Approximately three hours from Dubrovnik is the city of Mostar located in the country of Bosnia Herzegovina. Named for its stunning and famous Stari Most (Most means bridge) the old part of Mostar is truly an amazing example of medieval Ottoman architecture. Originally built in the 16th century, Stari Most is a single arch bridge made of stone that spans the Neretva River. The bridge and old part of the city are now protected as a UNESCO world heritage site.  Reconstruction was finished in 2004 following shelling that destroyed the bridge during the Bosnian Conflict in 1993. You will see damage from shelling during the war immediately outside of the old city in Mostar. The damage is sobering to see, but makes you appreciate the beauty of the rebuild that hopefully extends beyond the stones.

The famous bridge of Mostar.
Walking the bridge of Mostar.

Cross the bridge and marvel that it was built and then built again.
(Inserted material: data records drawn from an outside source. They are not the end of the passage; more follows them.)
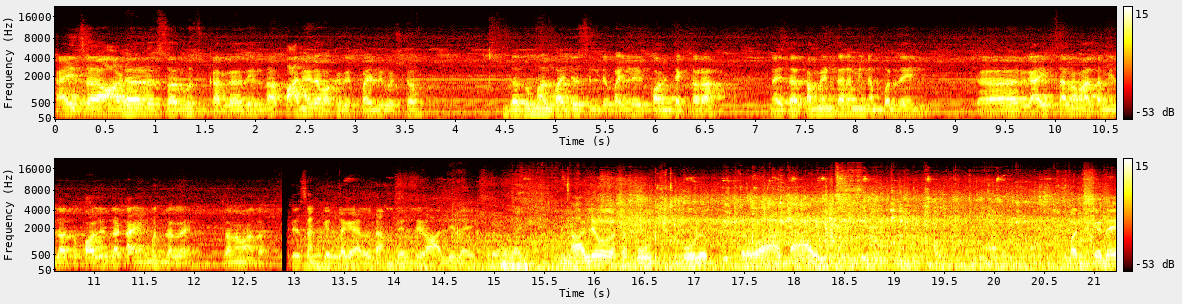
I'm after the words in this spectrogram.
काहीच ऑर्डर सर्व स्वीकारल्या जातील. पाण्याला पाण्याच्या भाकरीत पहिली गोष्ट. जर तुम्हाला पाहिजे असेल ते पहिले कॉन्टॅक्ट करा. नाहीतर कमेंट करा मी नंबर देईन. तर गाईज चला मग आता मी जातो. कॉलेजला टाईम पण झाला आहे चला मग आता. ते संकेतला घ्यायला थांबले. ते आलेलं आहे आले बघ असं पोट बोलत. इकडं वा पटकने.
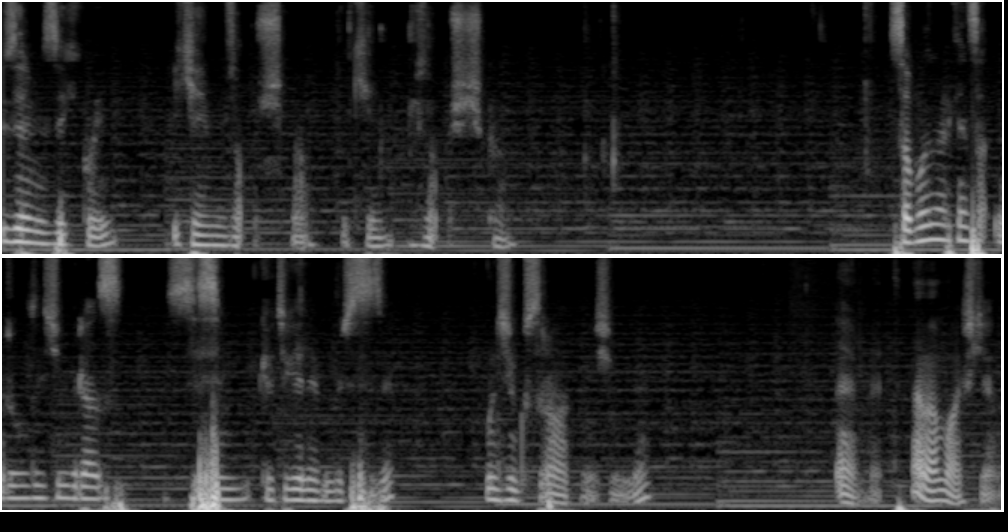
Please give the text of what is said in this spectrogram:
Üzerimizdeki coin 2163k, 2163k. Sabahın erken saatleri olduğu için biraz sesim kötü gelebilir size. Bunun için kusura bakmayın şimdi. Evet, hemen başlayalım.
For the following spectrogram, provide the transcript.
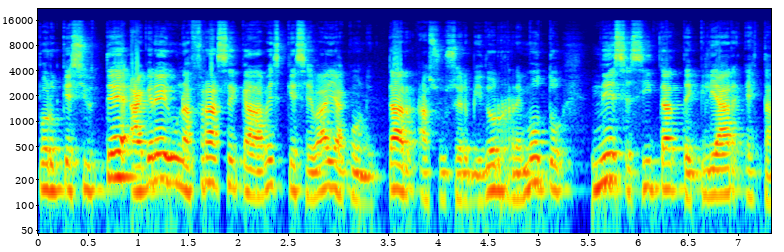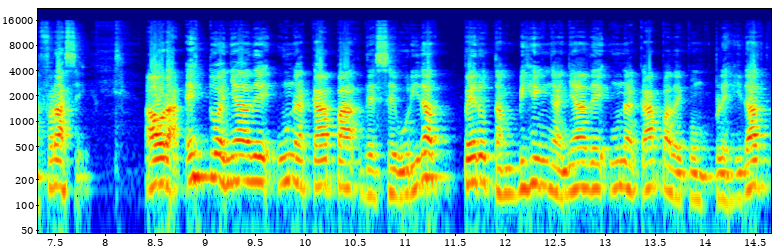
Porque si usted agrega una frase cada vez que se vaya a conectar a su servidor remoto, necesita teclear esta frase. Ahora, esto añade una capa de seguridad, pero también añade una capa de complejidad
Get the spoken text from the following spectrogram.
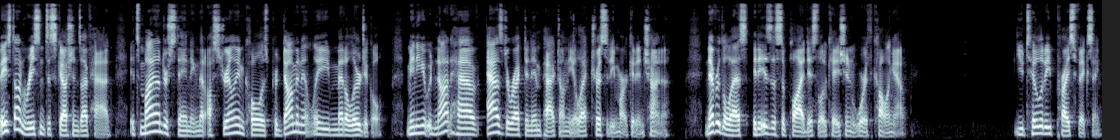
Based on recent discussions I've had, it's my understanding that Australian coal is predominantly metallurgical, meaning it would not have as direct an impact on the electricity market in China. Nevertheless, it is a supply dislocation worth calling out. Utility price fixing.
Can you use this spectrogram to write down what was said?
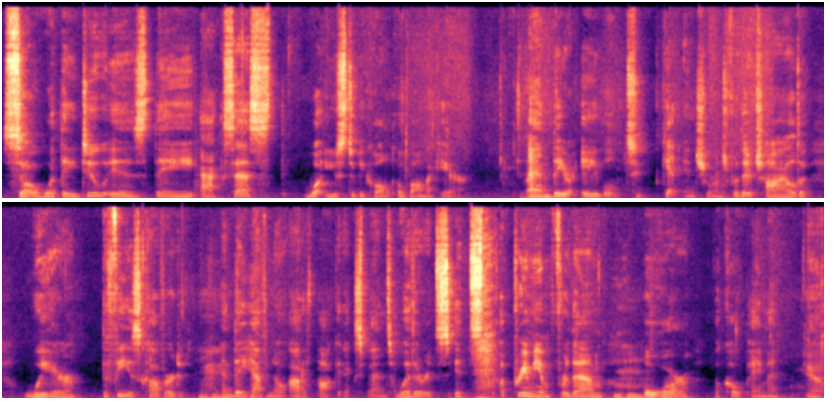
So what they do is they access what used to be called Obamacare. And they are able to get insurance for their child where the fee is covered mm-hmm. and they have no out of pocket expense, whether it's it's a premium for them mm-hmm. or a copayment. yeah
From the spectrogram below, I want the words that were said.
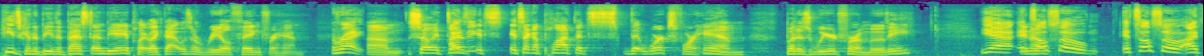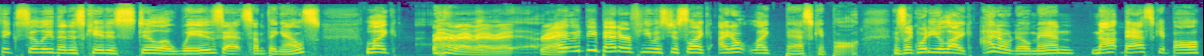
he's going to be the best NBA player. Like that was a real thing for him. right. Um, so it does think- it's it's like a plot that's that works for him but is weird for a movie. yeah, it's know? also it's also I think silly that his kid is still a whiz at something else. Like right, right, right. Right. it would be better if he was just like, I don't like basketball. It's like, what do you like? I don't know, man. Not basketball.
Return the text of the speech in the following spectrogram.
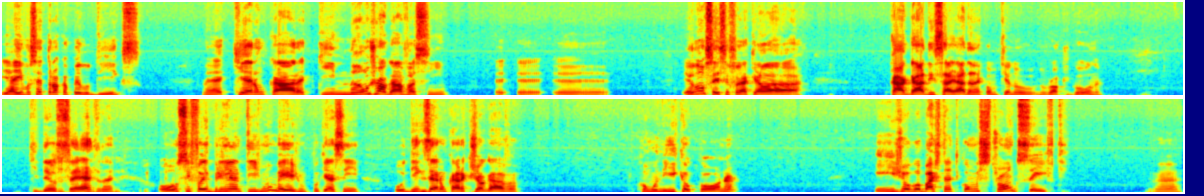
E aí você troca pelo Diggs, né? Que era um cara que não jogava assim. É, é, é... Eu não sei se foi aquela cagada ensaiada, né? Como tinha no, no Rock Go, né? Que deu certo, né? Ou se foi brilhantismo mesmo, porque assim, o Diggs era um cara que jogava como nickel corner e jogou bastante como strong safety, né?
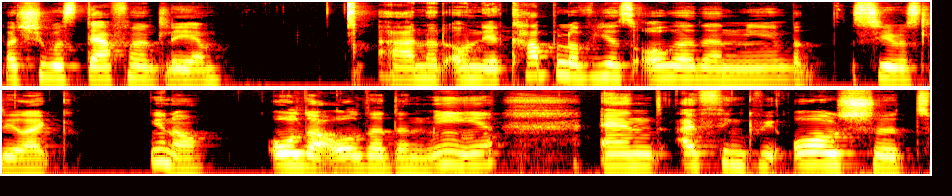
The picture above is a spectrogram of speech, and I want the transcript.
but she was definitely uh, not only a couple of years older than me, but seriously, like, you know, older, older than me. And I think we all should,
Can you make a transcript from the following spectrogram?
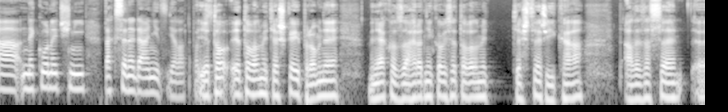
a nekonečný, tak se nedá nic dělat. Prostě. Je, to, je to velmi těžké i pro mě. Mně jako zahradníkovi se to velmi těžce říká, ale zase eh,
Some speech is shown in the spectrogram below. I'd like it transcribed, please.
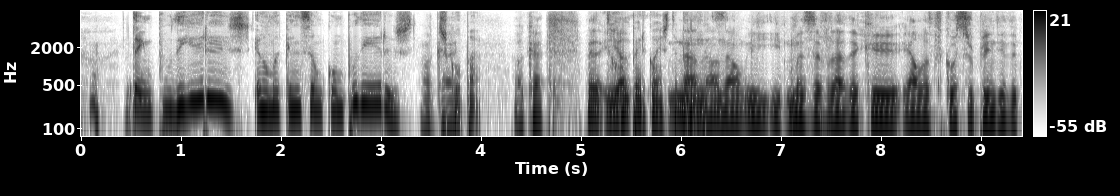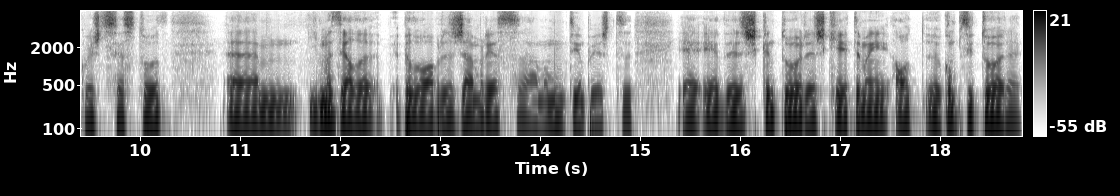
Tem poderes. É uma canção com poderes. Ok. Desculpa. Ok. E Interromper com esta Não, não, não. E, e- mas a verdade é que ela ficou surpreendida com este sucesso todo. E, mas ela, pela obra, já merece há muito tempo este. É, é das cantoras que é também aut- eh, compositora,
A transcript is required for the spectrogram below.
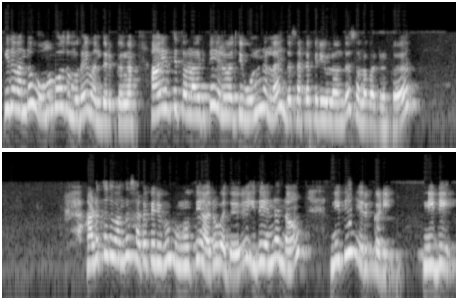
இது வந்து ஒன்பது முறை வந்திருக்குங்க. ஆயிரத்தி தொள்ளாயிரத்தி எழுவத்தி ஒண்ணுல இந்த சட்டப்பிரிவுல வந்து சொல்லப்பட்டிருக்கு. அடுத்தது வந்து சட்டப்பிரிவு முன்னூத்தி அறுபது. இது என்னன்னா நிதி நெருக்கடி. நிதி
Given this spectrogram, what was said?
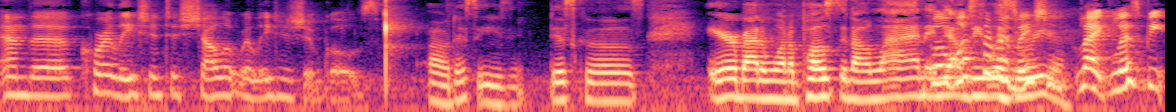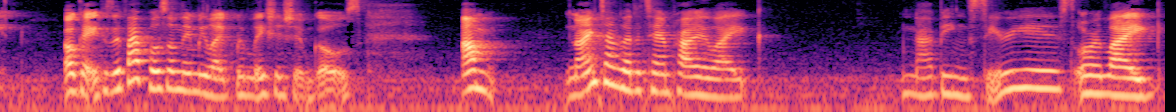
and the correlation to shallow relationship goals. Oh, that's easy. Just because everybody want to post it online and but what's the what's relation? Real. Like, let's be okay. Because if I post something, be like relationship goals, I'm nine times out of ten probably like not being serious or like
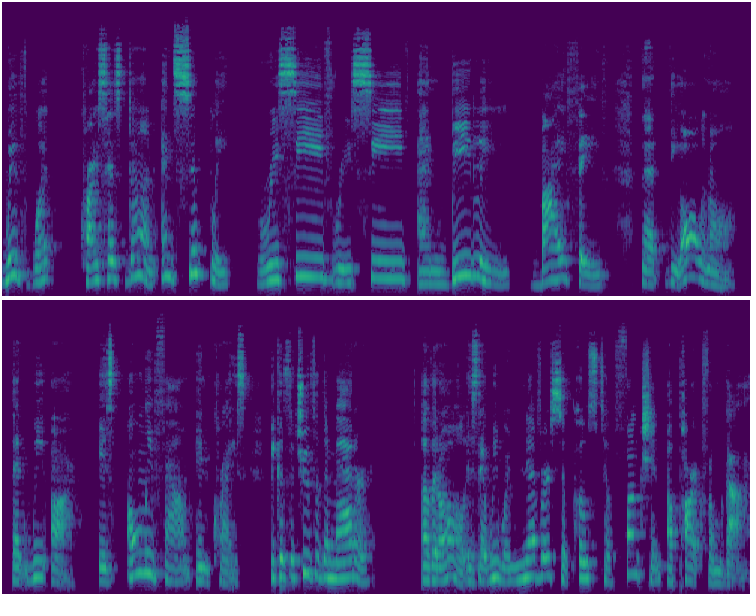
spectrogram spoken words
with what Christ has done and simply receive, receive, and believe by faith that the all in all that we are is only found in Christ. Because the truth of the matter of it all is that we were never supposed to function apart from God.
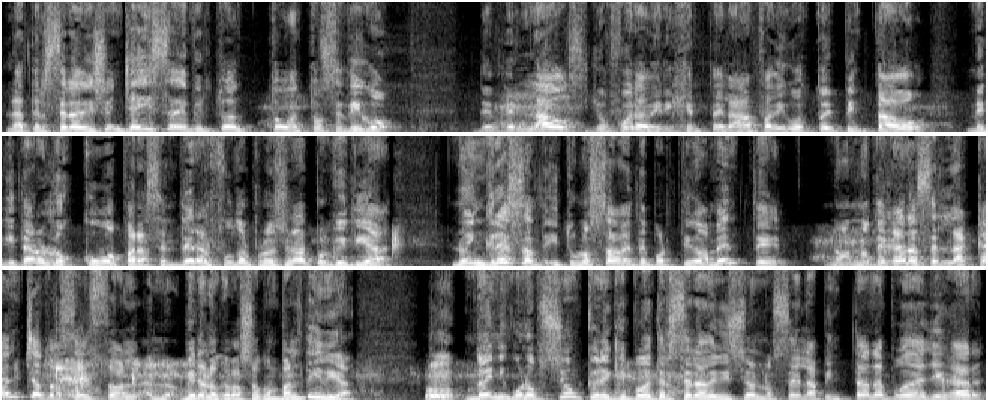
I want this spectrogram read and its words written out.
la tercera división, y ahí se desvirtúa todo. Entonces digo, desde el lado, si yo fuera dirigente de la ANFA, digo, estoy pintado, me quitaron los cubos para ascender al fútbol profesional, porque hoy día no ingresas, y tú lo sabes, deportivamente, no, no te ganas en la cancha tu ascenso al, Mira lo que pasó con Valdivia. Eh, no hay ninguna opción que un equipo de tercera división, no sé, la Pintana pueda llegar,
It is truly a site to behold. The arch is steep but when you reach the middle stop and look out at the clear green water of the Neretva River. Then continue your cobblestoned journey. Bosnian artisans are known for their metalwork. There are many shops where you can purchase enameled copper and silver filigreed items. The streets of old Mostar are quiet and hauntingly beautiful. Even more beautiful are the people of Mostar. Shy and kind, the people of Mostar are diverse and friendly and welcoming the tourists walking in their midst.

The journey from Dubrovnik to Mostar has many amazing places to visit along the way. Just over the border from Croatia, and twenty-five miles south of Mostar are the Kravica waterfalls. Though they can be hard to find, (this is where a small tour guide comes to your rescue) they should not be missed. The falls are approximately 75 feet high and crystal clear aqua blue water cascades over them. In the summer a small café is open, and many people spend the day, swimming in the pools at the base of these beautiful falls.

The waterfalls at Kravica.

After Kravica, another neat stop is the village of Pocitelj. Another protected UNESCO world heritage site, Pocitelj is a medieval and Ottoman stone village built into a hill above the Neretva River approximately 19 miles south of Mostar.

UNESCO site, the village of Pocitelj.

Getting to Dubrovnik

Getting to Dubrovnik is relatively easy. Dubrovnik has an international airport, so you can fly in. You can also rent a car. Dubrovnik is approximately a six-hour drive from Zagreb (Croatia’s capital city). You can’t take a train to Dubrovnik however; Croatia has an excellent network of buses and bus travel is one of the most popular ways to travel between cities. Buses in Croatia are relatively inexpensive and most have Wi-Fi.

Getting Around and Other Inside Information

Below are some tidbits of traveling information to help you hit the ground running.

  •  Tourist High Season – July and August.
  • Tourist Information Center – The Dubrovnik Tourist office is in near Pile Gate just outside of the old city: Brsalje 5, 20000 Dubrovnik, Croatia
  • Dubrovnik Airport – The airport is approximately 9.5 miles from Dubrovnik’s city center.Dobrota 24, Močići, 20213 Čilipi Croatia.
  • Taxis – There are taxi stands at the airport, bus station, and outside of Pile Gate.
  • Bus Station –Many Croatians take the bus between different cities. Trains are not used as much as in other European cities. There are many bus lines. Tickets are generally inexpensive. Check buscroatia.com or getbybus.com for routes and ticket I took a bus from Zadar to Dubrovnik for $28 (190 Kuna). You can purchase your ticket at the station, though advance tickets can be ordered online (purchase in advance during the tourist season). Obala pape Ivana Pavla II 44 A, 20000 Dubrovnik.
  • Ferry – You can take a Ferry from Dubrovnik to several local islands, other mainland ports and multiple ports in Italy. Obala Ivana Pavla 2, 20000 Dubrovnik, Croatia.
  • Groceries – In addition to the open-air market in old town, the grocery store chain Kozum has branches throughout Croatia, including Dubrovnik.
  • Pharmacies – You can easily spot pharmacies in Croatia, they are marked with a green cross.